This night we come, like the faithful women, to hear again this good news. We have walked together the journey of this week, from the washing of feet, to betrayal and desertion, to the cross and Jesus’ death, to the silence and stillness of that day when God slept in the flesh and Jesus’ body rested in the tomb. We have witnessed the very worst of this world, but tonight is our night of victory for we proclaim again the good news that death had no power over Jesus. He broke the bonds of death and hell, and rose victorious from the grave. This is our good news, yet for so many it may still seem but an idle tale. We need not look far to be reminded of the brokenness of our world and the evil that seems to reign. It may seem like an idle tale when gun violence rages in our country and in our very city, when people are shot not 200 yards from the doors of this church. It may seem an idle tale when yet again unarmed African Americans are shot by the police; when children are ripped from their parents and subjected to unspeakable and irreversible trauma; when hate-filled gunmen murder people at prayer in their own house of worship. It can seem to be too much; it may indeed seem but an idle tale. But tonight we gather to remember and proclaim a different story, the truth of that message of Easter that rings across the ages. Death does not win; the evil, hatred, and violence we see in our world will not reign supreme. Resurrection comes; sin does not have the victory. The tomb is empty. We will not find the living among the dead. Christ has risen from the dead and beaten down death by death. And now he goes ahead of us to bring his love and healing, into the streets of New Haven, into the broken places of our country, and to the very ends of the earth, and when we seek him there we will find him. This is our message of good news. Like Mary Magdalene, Joanna, Mary, and all those women whose names and depth of faith are known to almighty God alone, may God grant us the faith and courage to go out into the world and proclaim that good news:

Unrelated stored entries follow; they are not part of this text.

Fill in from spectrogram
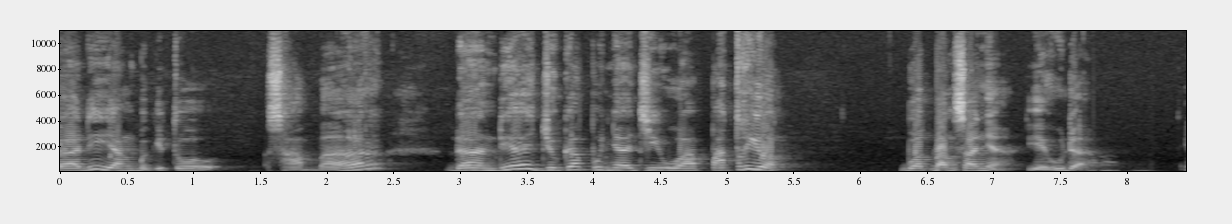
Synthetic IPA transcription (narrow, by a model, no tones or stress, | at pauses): adijaŋbəɡit̪u | sabar | dandiad͡ʒuɡapuɲad͡ʒiwapat̪ɾiɔt̪̚ | buat̪̚baŋsaɲa̰jeɦuda̰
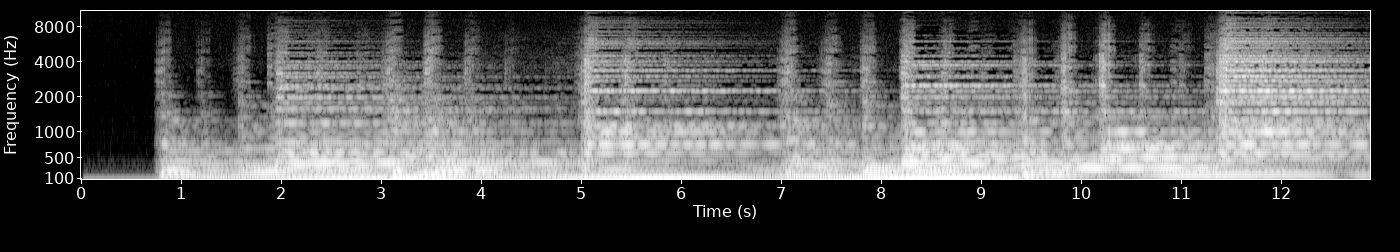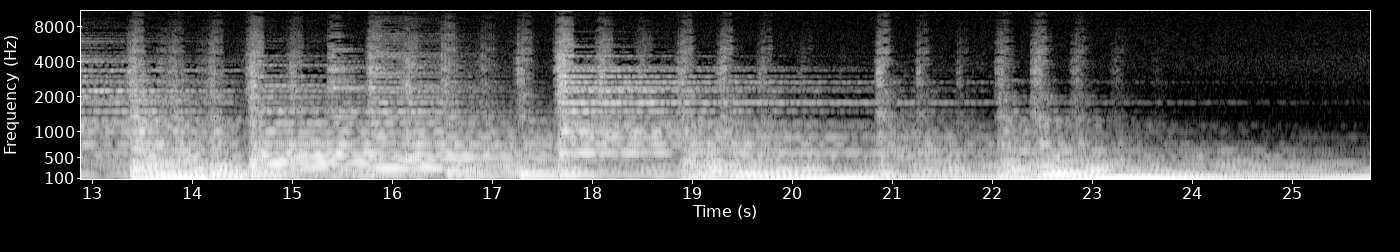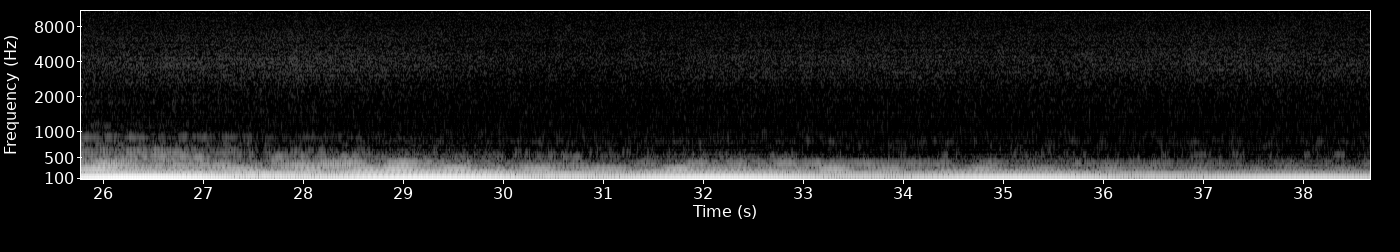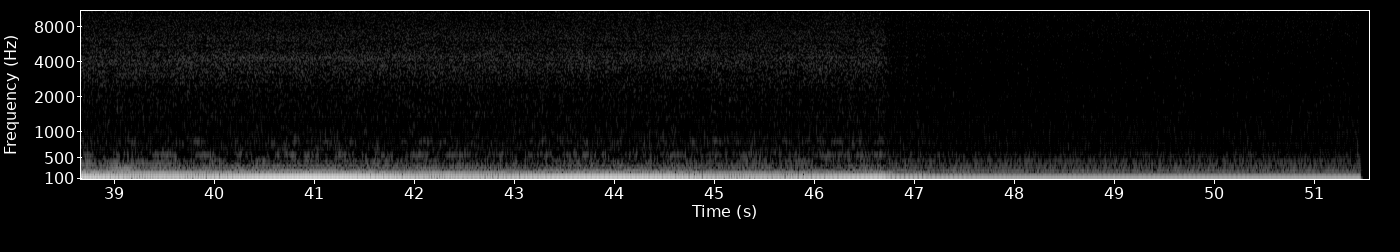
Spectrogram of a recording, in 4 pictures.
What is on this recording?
Harmonic Floating 5ths
Processed harmonics with floating 5ths. Recorded with a Fender (American made) Stratocaster with noiseless pickups, through a DigiTech GSP2101 Pro Artist tube processor.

Alleluia! Christ is risen! The Lord is risen indeed! Alleluia! +